Local news outlets, including WXIA in Atlanta noted that the film is set to begin shooting in Georgia this summer. A representative from the Georgia Film Commission told TheWrap that the film is projected to shoot in the state but had no additional details.

“We have made the decision to tell this compelling story — based on real people and events — in the locations where it actually took place, which is in and around Atlanta. As is always the case, we worked closely with our production partners to determine how and where to shoot this film, in order to best reflect authenticity in the storytelling,” a Warner Bros. spokesperson said in a statement.

The Georgia Film Commission had no comment.

Previously titled “The Ballad of Richard Jewell,” the film tells the true story of a security guard who was falsely accused in the bombing that took place at Atlanta’s Centennial Park during the 1996 Summer Olympics. Paul Walter Hauser plays Jewell. The cast also includes Sam Rockwell, Jon Hamm, Olivia Wilde and Kathy Bates.

Eastwood circled the project for years when it was previously at Fox, with Jonah Hill and Leonardo DiCaprio at one point attached to star as the two leads. Warner Bros. picked “Richard Jewell” up in May, and location scouting, including at Centennial Park, began well before the anti-abortion bill was signed into law.

The state has come under fire from many in Hollywood since Georgia Gov. Brian Kemp last month signed a new law designed to prevent abortions after a fetal heartbeat is detected, which could be as early as six weeks into pregnancy. The law will go into effect Jan. 1, 2020, unless it is blocked in the courts. Legal challenges are underway.

The law has sparked numerous Hollywood producers and companies to either say they would boycott the state entirely or that they would donate proceeds of their shooting fees to charities and activist groups fighting the bill. WarnerMedia said in a statement at the end of May that the company would “reconsider” filming in Georgia if the law were to go into effect.

“We operate and produce work in many states and within several countries at any given time and while that doesn’t mean we agree with every position taken by a state or country and their leaders, we do respect due process,” the company said in a statement. “We will watch the situation closely and if the new law holds we will reconsider Georgia as the home to any new productions. As is always the case, we will work closely with our production partners and talent to determine how and where to shoot any given project.”

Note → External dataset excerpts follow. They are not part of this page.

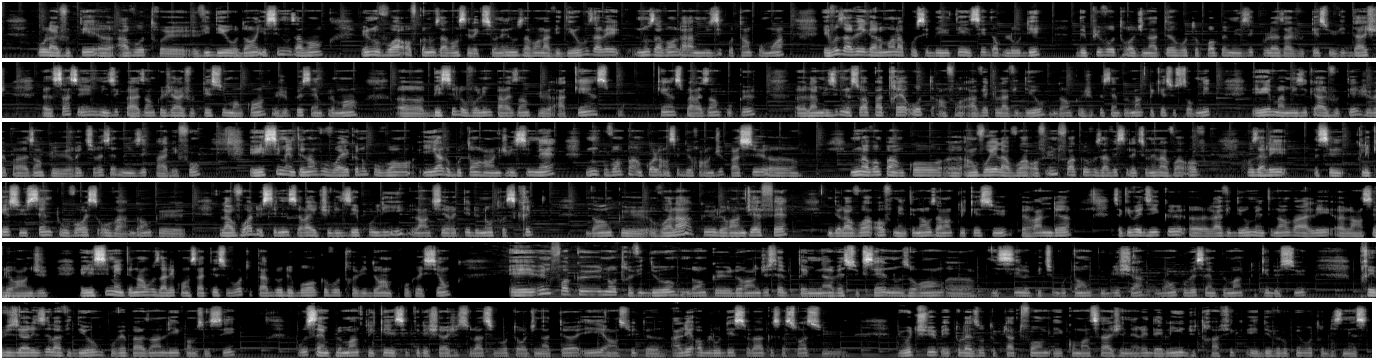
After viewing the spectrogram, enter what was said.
pour l'ajouter euh, à votre vidéo. Donc ici nous avons une voix off que nous avons sélectionnée, nous avons la vidéo, vous avez, nous avons la musique autant pour moi. Et vous avez également la possibilité ici d'uploader depuis votre ordinateur votre propre musique pour les ajouter sur Vidash. Euh, ça c'est une musique par exemple que j'ai ajouté sur mon compte. Je peux simplement euh, baisser le volume par exemple à 15 pour 15 par exemple pour que euh, la musique ne soit pas très haute avec la vidéo. Donc je peux simplement cliquer sur submit et ma musique est ajoutée. Je vais par exemple retirer cette musique par défaut. Et ici maintenant vous voyez que nous pouvons il y a le bouton rendu ici mais nous ne pouvons pas encore lancer de rendu parce que euh, nous n'avons pas encore euh, envoyé la voix off. Une fois que vous avez sélectionné la voix off vous allez c'est cliquer sur Send to Voice Over. Donc, euh, la voix de Céline sera utilisée pour lire l'entièreté de notre script. Donc, euh, voilà que le rendu est fait de la voix off. Maintenant, nous allons cliquer sur Render. Ce qui veut dire que euh, la vidéo maintenant va aller lancer le rendu. Et ici maintenant, vous allez constater sur votre tableau de bord que votre vidéo en progression et une fois que notre vidéo, donc euh, le rendu s'est terminé avec succès, nous aurons euh, ici le petit bouton Publisher. Donc vous pouvez simplement cliquer dessus, prévisualiser la vidéo. Vous pouvez par exemple lire comme ceci. Ou simplement cliquer ici, télécharger cela sur votre ordinateur et ensuite euh, aller uploader cela que ce soit sur YouTube et toutes les autres plateformes et commencer à générer des leads, du trafic et développer votre business.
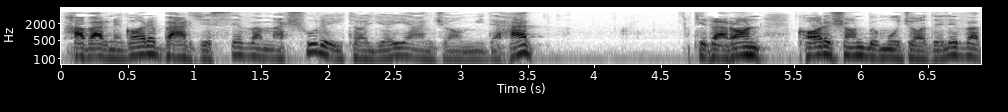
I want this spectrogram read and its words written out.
خبرنگار برجسته و مشهور ایتالیایی انجام می‌دهد که در آن کارشان به مجادله و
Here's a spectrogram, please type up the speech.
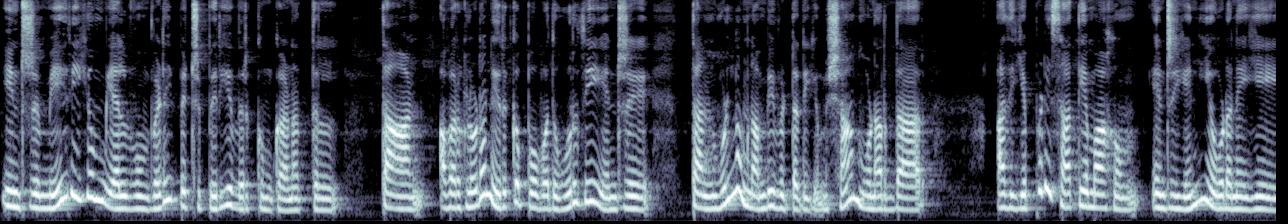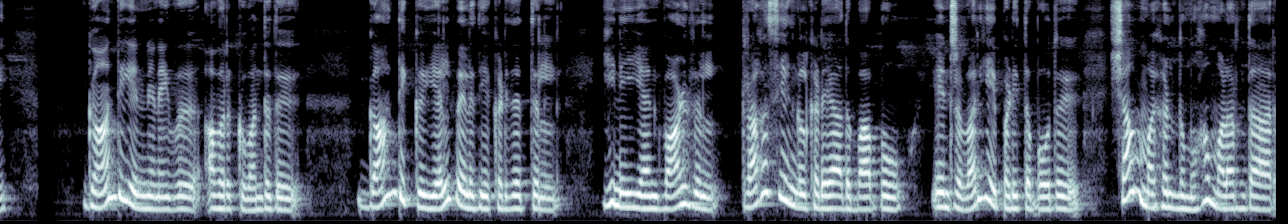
இன்று மேரியும் எல்வும் விடை பெற்று பிரியவிருக்கும் கணத்தில் தான் அவர்களுடன் இருக்கப் போவது உறுதி என்று தன் உள்ளம் நம்பிவிட்டதையும் ஷாம் உணர்ந்தார். அது எப்படி சாத்தியமாகும் என்று எண்ணிய உடனேயே காந்தியின் நினைவு அவருக்கு வந்தது. காந்திக்கு எல் எழுதிய கடிதத்தில் இனி என் வாழ்வில் ரகசியங்கள் கிடையாது பாபு என்ற வரியை படித்தபோது ஷாம் மகிழ்ந்து முகம் மலர்ந்தார்.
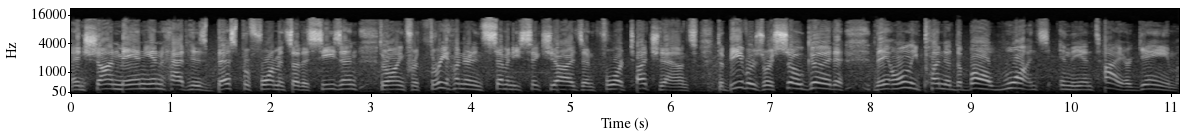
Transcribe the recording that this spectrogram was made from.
and Sean Mannion had his best performance of the season, throwing for 376 yards and four touchdowns. The Beavers were so good, they only punted the ball once in the entire game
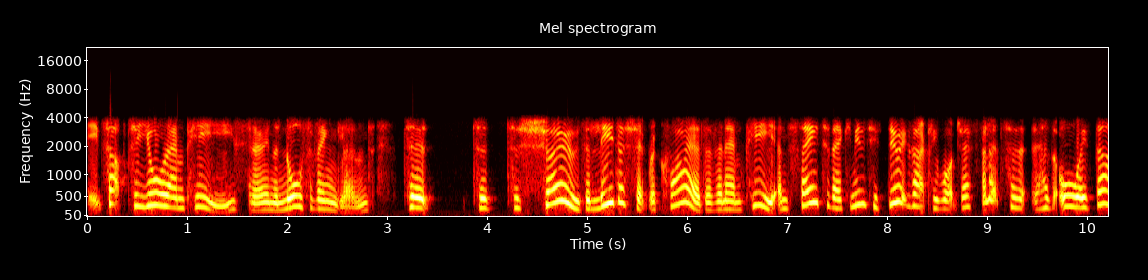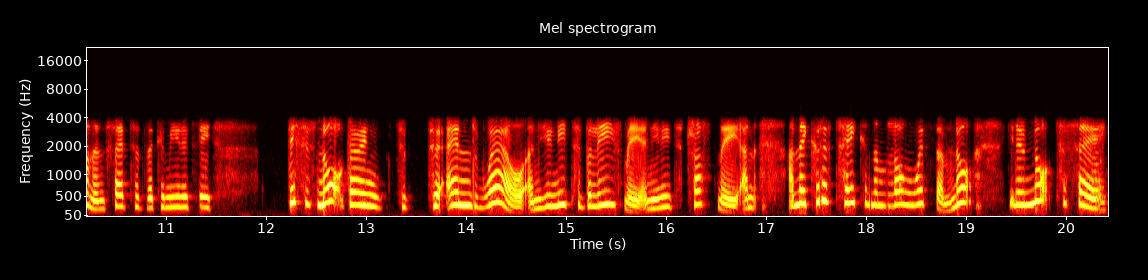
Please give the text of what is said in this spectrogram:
it's up to your MPs, you know, in the north of England to to, to show the leadership required of an MP and say to their communities, do exactly what Jess Phillips has always done and said to the community, this is not going to, to end well and you need to believe me and you need to trust me. And and they could have taken them along with them. Not you know not to say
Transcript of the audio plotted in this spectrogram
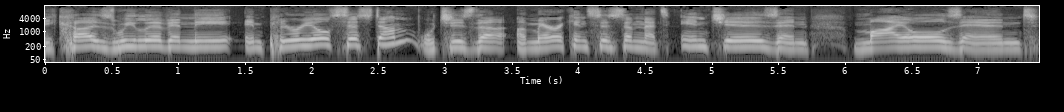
Because we live in the imperial system, which is the American system that's inches and miles and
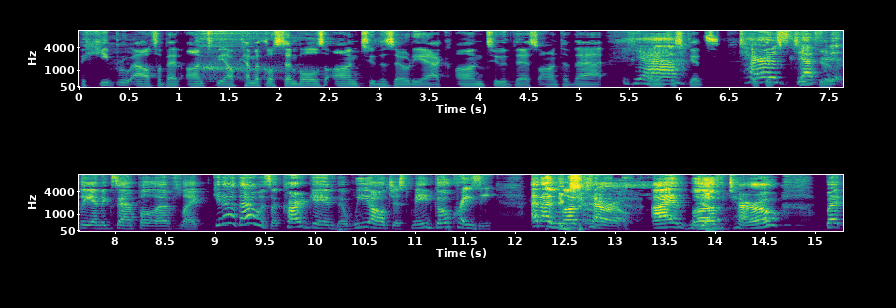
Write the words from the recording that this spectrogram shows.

Other Warner Bros. and WarnerMedia projects currently filming in the state include “The Conjuring 3” and the HBO projects “The Outsider” and “Lovecraft Country.”

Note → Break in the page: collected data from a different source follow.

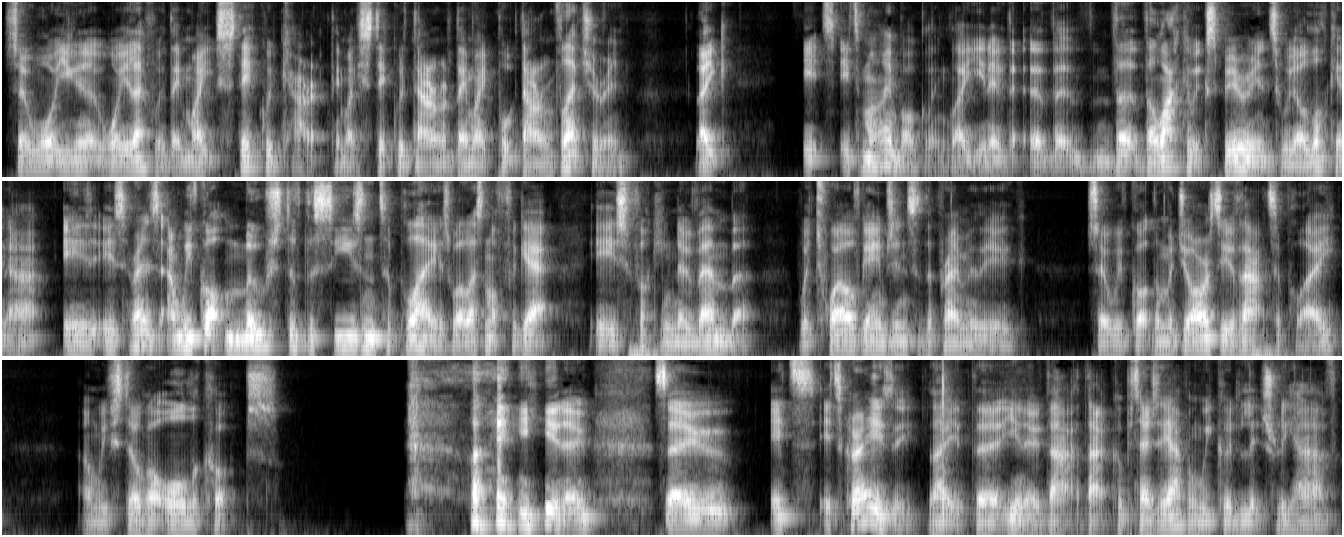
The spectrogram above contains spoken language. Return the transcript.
So what are you what are you left with? They might stick with Carrick. They might stick with Darren. They might put Darren Fletcher in. Like it's it's mind boggling. Like you know the, the, the the lack of experience we are looking at is is horrendous, and we've got most of the season to play as well. Let's not forget it is fucking November. We're twelve games into the Premier League. So we've got the majority of that to play, and we've still got all the cups. you know, so it's it's crazy. Like the you know that that could potentially happen. We could literally have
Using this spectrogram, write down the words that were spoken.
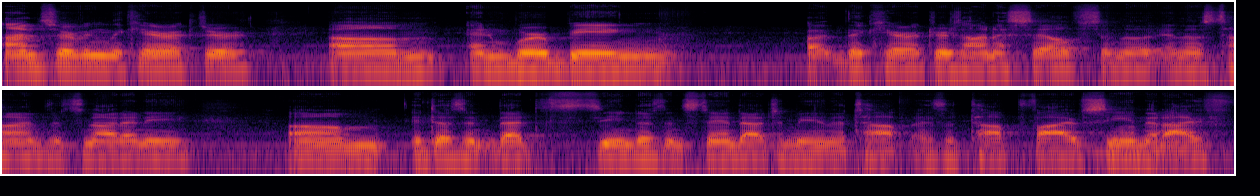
I'm serving the character, um, and we're being uh, the character's honest selves in, the, in those times. It's not any. Um, it doesn't. That scene doesn't stand out to me in the top as a top five scene that I f-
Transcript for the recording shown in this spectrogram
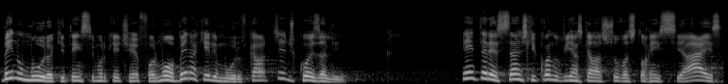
bem no muro aqui, tem esse muro que a gente reformou, bem naquele muro, ficava cheio de coisa ali. E é interessante que quando vinham aquelas chuvas torrenciais,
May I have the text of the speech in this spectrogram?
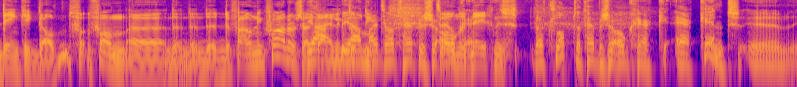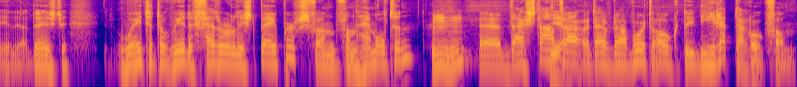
denk ik dan, van de, de, de Founding Fathers ja, uiteindelijk. Ja, Toch maar dat hebben ze ook. Dat klopt, dat hebben ze ook herkend erkend. Uh, er is de, hoe heet het ook weer? De Federalist Papers van, van Hamilton. Mhm. Mm -hmm. uh, daar, staat ja. daar, daar, daar wordt ook, die, die rapt daar ook van.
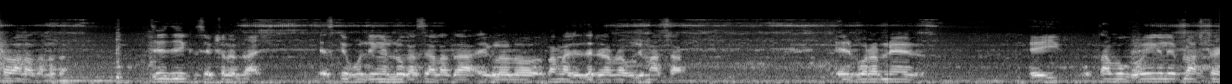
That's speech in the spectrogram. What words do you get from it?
সব আলাদা আলাদা। যে যে সেকশনে যায়। এসকে হোল্ডিংয়ের লোক আছে আলাদা, এগুলো হলো বাংলাদেশে যেটা আমরা বলি মাছা। এরপর আপনার এই তাবুক হয়ে গেলে প্লাস্টার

“Lovecraft Country” is produced by Jordan Peele’s Monkeypaw Productions and J.J. Abrams’s Bad Robot, and the two producers were among the first to speak out against the Heartbeat Bill, pledging to donate “100% of our respective episodic fees” to the ACLU of Georgia and Fair Fight Georgia.

“Governor Kemp’s ‘Fetal Heartbeat’ Abortion Law is an unconstitutional effort to further restrict women and their health providers from making private medical decisions on their terms,” the producers said at the time. “Make no mistake, this is an attack aimed squarely and purposely at women. We stand with Stacey Abrams and the hardworking people of Georgia, and will donate 100% of our respective episodic fees for this season to two organizations leading the charge against this draconian law: the ACLU of Georgia and Fair Fight Georgia. We encourage those who are able to funnel any and all resources to these organizations.”